                                                2. I think there's room in the world for both trends. Personally, I tend to like and respect simple quality foods though sometimes some over the top mixed up stuff is great too.

                                                  1. Absolutely. I enjoy simpler things more. It is not because I like it boring, rather, when there are fewer ingredients I can enjoy the subtlety and complexity of each ingtredient more. Too many things = too much distraction. Ice cream is a great example. I especially strongly dislike chunky stuff in it. It ruins the texture. I tend to enjoy single fruit juices more too. There are certainly some classic combos, but rarely do I find new combinations that become iconic.

                                                    1 Reply
                                                    1. re: mimolette

                                                      Has it been mentioned here that the fewer ingredients the better they should be?

                                                    2. I find as get older, I am starting to prefer simpler and simpler.

                                                      I think because I'm realizing that it's a lot harder to produce simple because there's less going on to hide lousy ingredients and incompetent preparation.

                                                      4 Replies
                                                      1. re: sunshine842

                                                        Watched MC last night. They were attempting to make 'club' sandwiches.
                                                        Oh dear what a mess!
                                                        Way too many ingredients.
                                                        Like a burger with a regular size bun with six inch high ingredients.

                                                        1. re: sunshine842

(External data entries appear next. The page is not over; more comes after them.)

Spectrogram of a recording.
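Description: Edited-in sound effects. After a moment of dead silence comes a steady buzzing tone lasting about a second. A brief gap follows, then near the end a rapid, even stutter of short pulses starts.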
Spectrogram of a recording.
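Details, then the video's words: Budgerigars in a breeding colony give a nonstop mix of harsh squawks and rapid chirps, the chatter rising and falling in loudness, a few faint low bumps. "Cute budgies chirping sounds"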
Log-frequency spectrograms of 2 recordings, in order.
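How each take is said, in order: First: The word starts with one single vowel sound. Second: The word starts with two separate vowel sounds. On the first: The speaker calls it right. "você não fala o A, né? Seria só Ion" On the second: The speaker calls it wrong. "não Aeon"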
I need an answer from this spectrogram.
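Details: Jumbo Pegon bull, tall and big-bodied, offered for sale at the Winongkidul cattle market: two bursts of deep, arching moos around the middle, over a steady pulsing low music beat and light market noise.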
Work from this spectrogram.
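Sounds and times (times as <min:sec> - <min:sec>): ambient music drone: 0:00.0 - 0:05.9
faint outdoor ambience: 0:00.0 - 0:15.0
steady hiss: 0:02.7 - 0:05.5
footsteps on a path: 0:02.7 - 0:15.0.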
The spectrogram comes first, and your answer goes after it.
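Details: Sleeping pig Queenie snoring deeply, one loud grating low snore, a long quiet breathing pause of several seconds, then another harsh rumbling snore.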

                                                          Me too.
                                                          That's why I've gone back to old school cooking. Simple best quality ingredients served with authentic 'Escoffier' sauces.
                                                          Now that would make quite the restaurant.
                                                          The irony is many home and professional cooks believe 'Escoffier' sauces to be too complicated. In fact the opposite is true.
                                                          Take his basic salad dressing: Simply 6 parts of best olive oil and 2 parts wine vinegar. S&P To this you can tweak the dressing VERY sparingly in a thousand directions.
                                                          Here's some examples: Add french mustard or capers or anchovies or sugar or fresh herbs fine chopped. The sky is the limit.
                                                          You want to taste the olive oil and the wine vinegar not just use them as a carrier.

                                                          1. re: Puffin3

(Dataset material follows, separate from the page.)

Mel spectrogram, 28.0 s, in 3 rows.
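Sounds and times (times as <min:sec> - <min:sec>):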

                                                            oh, a dijon vinaigrette is our standard house dressing, usually whisked up in the bottom of the bowl and tossed with the lettuce just before I set the salad on the table.

                                                            It always kind of amazes me how fabulous a well-roasted chicken can be, and how much it blows people away when you set a golden-brown bird with roasted veg on the table.

                                                            Far more praise for the cook than the most fancy frou-frou stuff I used to make in the 90s....

                                                            1. re: sunshine842

                                                              I am with you 100% on the salad dressing. I haven't bought bottled stuff in years (with one exception) and I find we eat far more salads since i learned to make my own.